All this seems entirely normal, free of the complexities associated with people of great power. And Ford talks about his presidency in the same even, calm, almost detached manner. Yet he does offer personal insights on some of the most troubling aspects of national life.
Ford came to power at a time of a great moral crisis. During his brief presidency, the public became aware of even more abuses of political power. In the Congress, accounts of corruption continue to surface. In the executive agencies, and the presidency itself, we now know more about murder and assassination plots from earlier administrations.
When asked about such questions and their ethical implications for government, Ford answers by saying:

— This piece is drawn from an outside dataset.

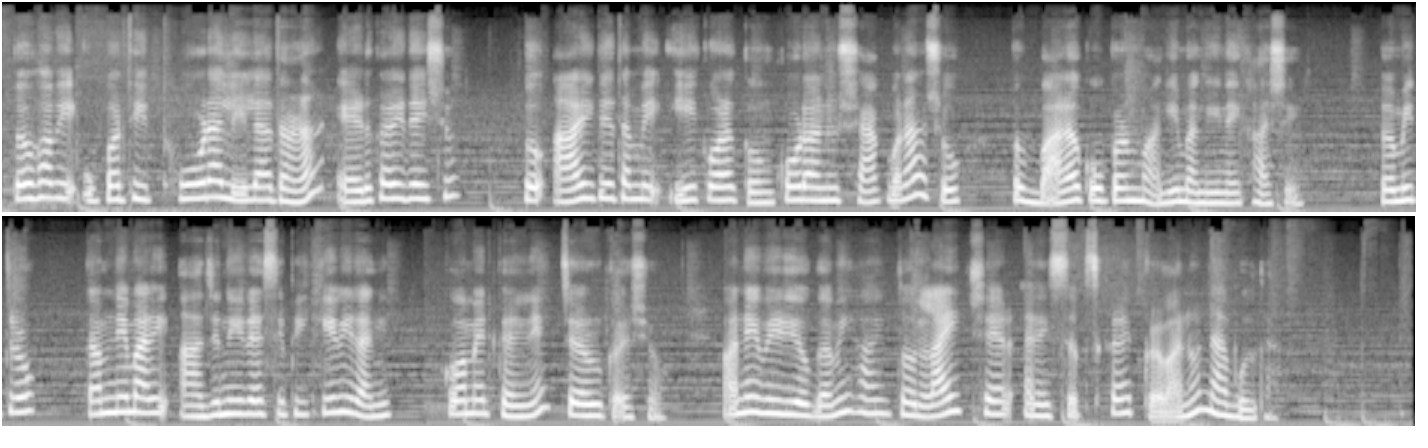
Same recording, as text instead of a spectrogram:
તો હવે ઉપરથી થોડા લીલા ધાણા એડ કરી દઈશું. તો આ રીતે તમે એકવાર કંકોડાનું શાક બનાવશો, તો બાળકો પણ માગી માગીને ખાશે. તો મિત્રો, તમને મારી આજની રેસીપી કેવી લાગી? કોમેન્ટ કરીને જરૂર કરશો અને વીડિયો ગમી હોય તો લાઇક શેર અને સબસ્ક્રાઈબ કરવાનું ના ભૂલતા.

"I would be dishonest to say that I was not disappointed with some of the things that I have seen, read about, heard about in the Congress in the last two years. I was oblivious to them when I was on the Hill.
"You heard rumors and things of that sort. But I just didn't know they went on to a degree that has been revealed. I certainly didn't know of Watergate because I was told differently, and I believed what I was told.
"When you get over my lack of knowledge, let me put the affirmative twist on it. I happen to think that the overwhelming majority of people I served with in the Congress, Democrat, Republican, House and Senate, are honest, hard-working people. And I believe the same about those who have been in the executive branch of the government. It is tragic tht few here and there created a very bad impression as far as the morals of government are concerned."
As for assassination plots in previous administrations, yes, he says, "I am sure it did take place in the past without identifying who or where." And: "As far as I know nothing comparable to that has taken place in this administration."
As far as the possibility of such future actions - well, the President thinks, his successors should, in governmentese, keep their options open.
"In the atmosphere, in the circumstances we live in today, I don't think it [assassinations] should take place," he says. "But I can envision World War III, where the life or death of the United States might depend upon some very strong action.
"I think the only one who can make that decision at that time is the person who has to look at the alternatives. All I am saying is, he might have to be that tough because, you know, moral decisions can be two-sided.
Another question draws less of a response. It's about Nixon. Yes, he acknowledges, the pardon was one of his most difficult decisions, and he was aware of potential political ramifications. "They were harmful in the election, no question about it."
But he doesn't dwell on it, says he hasn't brooded about the pardon or related questions. He hasn't had second thoughts about obtaining a concession of guilt from Nixon. Nor has he been troubled by the question of seeing others serve prison terms for lesser offenses, than the former President.
"Former President Nixon is the only President out of 38 who ever resigned," Ford says. "That is a pretty black mark on anybody's lifetime. I don't think you can really equate that with an actual prison term."
And that is that. He fully realizes as he says, that "we were in real trouble across the spectrum" when he took office and that "it got worse in some respects." But that is behind us now; now, "we are on the way up in many, many ways."
That, at least, is his personal assessment, the legacy he would like to be credited with leaving. When he says, "I am an optimist about what is going to happen in the future," you are sure he really means it.
When he is reminded that history hasn't been too kind to our ex-Presidents, Gerald R. Ford has a ready reply.
"I hope I am an exception," he says.